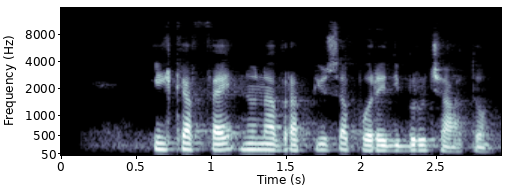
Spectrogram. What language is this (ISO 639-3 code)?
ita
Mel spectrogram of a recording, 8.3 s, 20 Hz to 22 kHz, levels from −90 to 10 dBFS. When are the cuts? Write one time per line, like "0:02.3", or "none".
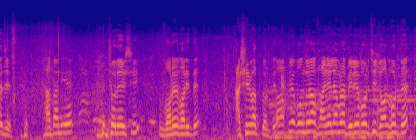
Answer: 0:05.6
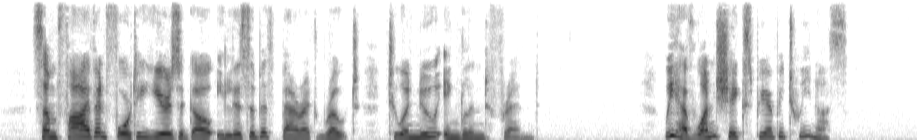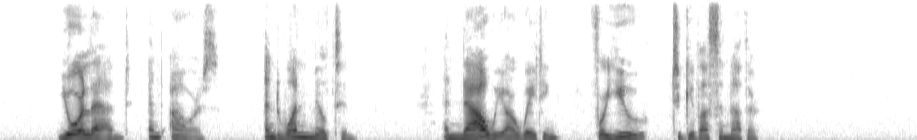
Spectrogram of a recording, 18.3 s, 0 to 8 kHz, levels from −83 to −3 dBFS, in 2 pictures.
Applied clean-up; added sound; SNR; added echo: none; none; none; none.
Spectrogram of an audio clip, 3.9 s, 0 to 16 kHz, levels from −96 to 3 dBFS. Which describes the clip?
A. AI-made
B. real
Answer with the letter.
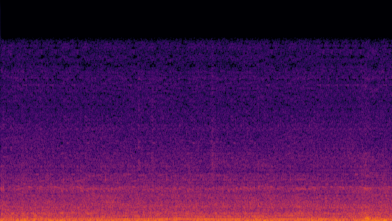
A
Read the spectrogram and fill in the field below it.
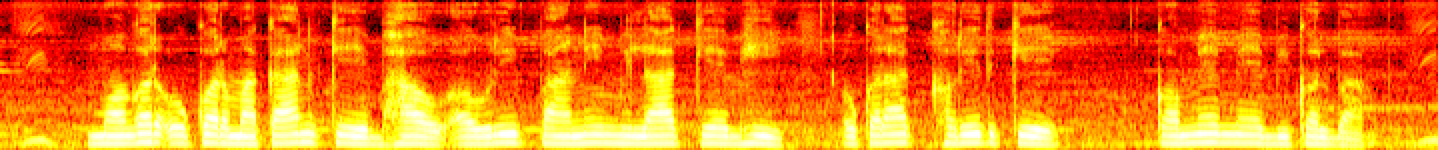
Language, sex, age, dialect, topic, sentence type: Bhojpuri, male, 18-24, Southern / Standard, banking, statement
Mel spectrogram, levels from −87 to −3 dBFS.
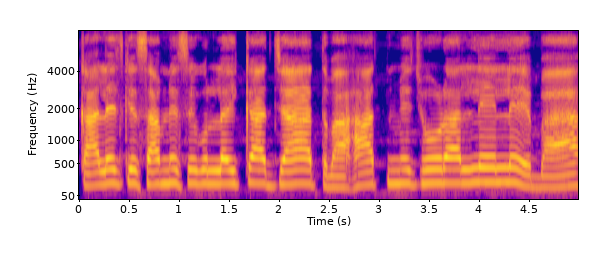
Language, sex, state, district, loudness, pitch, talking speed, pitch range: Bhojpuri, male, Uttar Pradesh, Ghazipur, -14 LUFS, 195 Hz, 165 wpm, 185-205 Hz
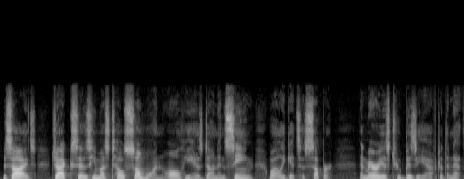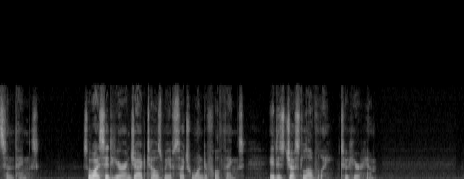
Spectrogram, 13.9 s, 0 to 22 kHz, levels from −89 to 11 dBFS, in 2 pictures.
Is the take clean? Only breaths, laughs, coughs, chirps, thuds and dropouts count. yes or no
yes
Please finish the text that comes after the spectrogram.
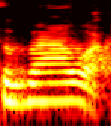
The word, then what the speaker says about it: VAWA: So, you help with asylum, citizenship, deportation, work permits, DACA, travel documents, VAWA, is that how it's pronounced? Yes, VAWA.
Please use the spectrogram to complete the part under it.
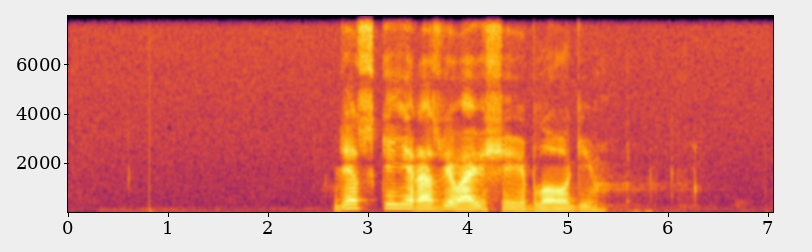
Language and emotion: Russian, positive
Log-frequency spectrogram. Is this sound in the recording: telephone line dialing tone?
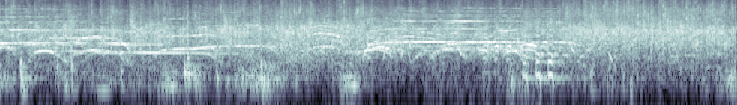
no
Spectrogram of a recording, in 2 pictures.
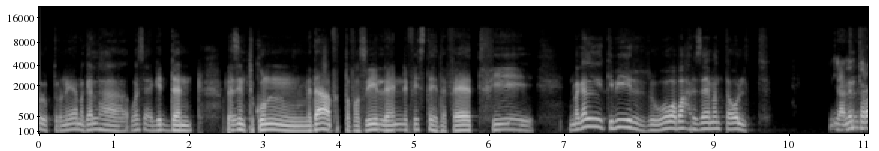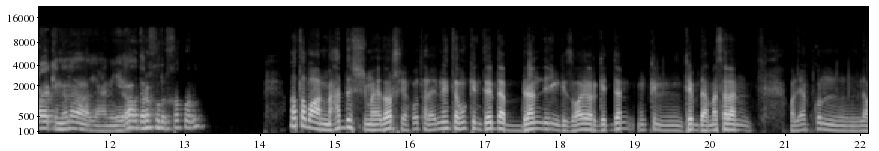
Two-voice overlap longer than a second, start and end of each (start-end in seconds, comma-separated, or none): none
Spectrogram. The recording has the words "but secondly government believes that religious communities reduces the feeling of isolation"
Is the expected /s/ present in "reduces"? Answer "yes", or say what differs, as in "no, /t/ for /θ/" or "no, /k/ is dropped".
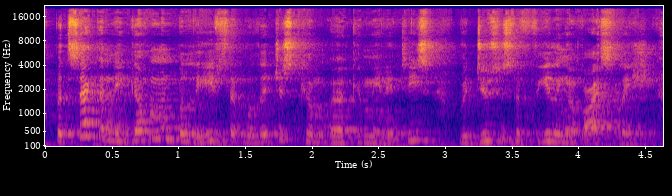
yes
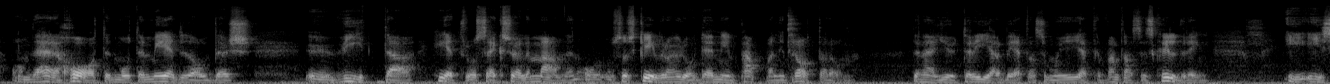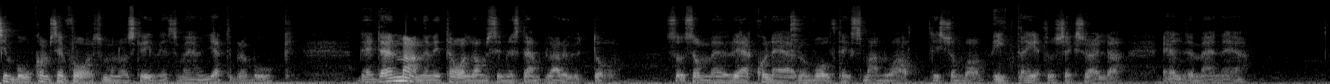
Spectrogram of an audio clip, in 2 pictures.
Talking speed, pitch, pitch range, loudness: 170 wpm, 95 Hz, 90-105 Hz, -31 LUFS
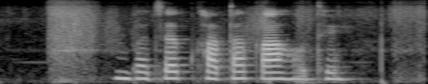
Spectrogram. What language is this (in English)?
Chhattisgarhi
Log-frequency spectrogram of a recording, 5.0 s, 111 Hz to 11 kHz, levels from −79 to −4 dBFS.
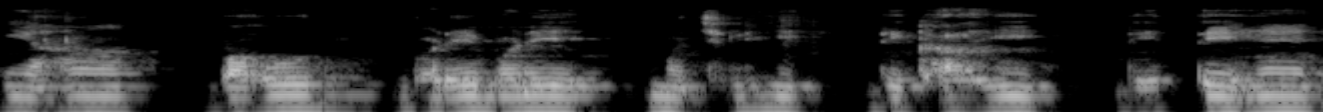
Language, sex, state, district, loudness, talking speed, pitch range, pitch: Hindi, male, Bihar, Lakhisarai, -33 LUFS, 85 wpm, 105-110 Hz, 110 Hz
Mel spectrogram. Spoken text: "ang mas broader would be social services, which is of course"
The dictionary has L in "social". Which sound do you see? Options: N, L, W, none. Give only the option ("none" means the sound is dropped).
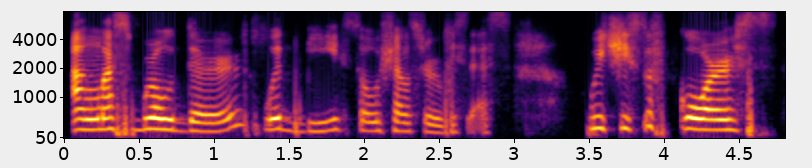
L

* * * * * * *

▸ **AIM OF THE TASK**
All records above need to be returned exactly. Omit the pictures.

▸ **SOLUTION FOR THIS TASK**
Spectrogram. What language is this (ISO 639-3 code)?
ita
Mel spectrogram of a recording, 8.3 s, 20 Hz to 22 kHz, levels from −90 to 10 dBFS. When are the cuts? Write one time per line, like "0:02.3", or "none".
Answer: 0:05.6
Spectrogram of a recording, 18.3 s, 0 to 8 kHz, levels from −83 to −3 dBFS, in 2 pictures.
Applied clean-up; added sound; SNR; added echo: none; none; none; none.
Spectrogram of an audio clip, 3.9 s, 0 to 16 kHz, levels from −96 to 3 dBFS. Which describes the clip?
A. AI-made
B. real
Answer with the letter.
A
Read the spectrogram and fill in the field below it.
Language, sex, age, dialect, topic, sentence type: Bhojpuri, male, 18-24, Southern / Standard, banking, statement
Mel spectrogram, levels from −87 to −3 dBFS.
Language, sex, state, district, loudness, pitch, talking speed, pitch range: Bhojpuri, male, Uttar Pradesh, Ghazipur, -14 LUFS, 195 Hz, 165 wpm, 185-205 Hz
Spectrogram, 13.9 s, 0 to 22 kHz, levels from −89 to 11 dBFS, in 2 pictures.
Is the take clean? Only breaths, laughs, coughs, chirps, thuds and dropouts count. yes or no
yes
Please finish the text that comes after the spectrogram.
The word, then what the speaker says about it: VAWA: So, you help with asylum, citizenship, deportation, work permits, DACA, travel documents, VAWA, is that how it's pronounced? Yes, VAWA.
Please use the spectrogram to complete the part under it.
Language and emotion: Russian, positive
Log-frequency spectrogram. Is this sound in the recording: telephone line dialing tone?
no
Spectrogram of a recording, in 2 pictures.
Two-voice overlap longer than a second, start and end of each (start-end in seconds, comma-separated, or none): none
Spectrogram. The recording has the words "but secondly government believes that religious communities reduces the feeling of isolation"
Is the expected /s/ present in "reduces"? Answer "yes", or say what differs, as in "no, /t/ for /θ/" or "no, /k/ is dropped".
yes
Spectrogram of an audio clip, in 2 pictures.
Talking speed, pitch, pitch range, loudness: 170 wpm, 95 Hz, 90-105 Hz, -31 LUFS
Spectrogram. What language is this (in English)?
Chhattisgarhi
Log-frequency spectrogram of a recording, 5.0 s, 111 Hz to 11 kHz, levels from −79 to −4 dBFS.
Language, sex, state, district, loudness, talking speed, pitch range, pitch: Hindi, male, Bihar, Lakhisarai, -33 LUFS, 85 wpm, 105-110 Hz, 110 Hz
Mel spectrogram. Spoken text: "ang mas broader would be social services, which is of course"
The dictionary has L in "social". Which sound do you see? Options: N, L, W, none. Give only the option ("none" means the sound is dropped).
L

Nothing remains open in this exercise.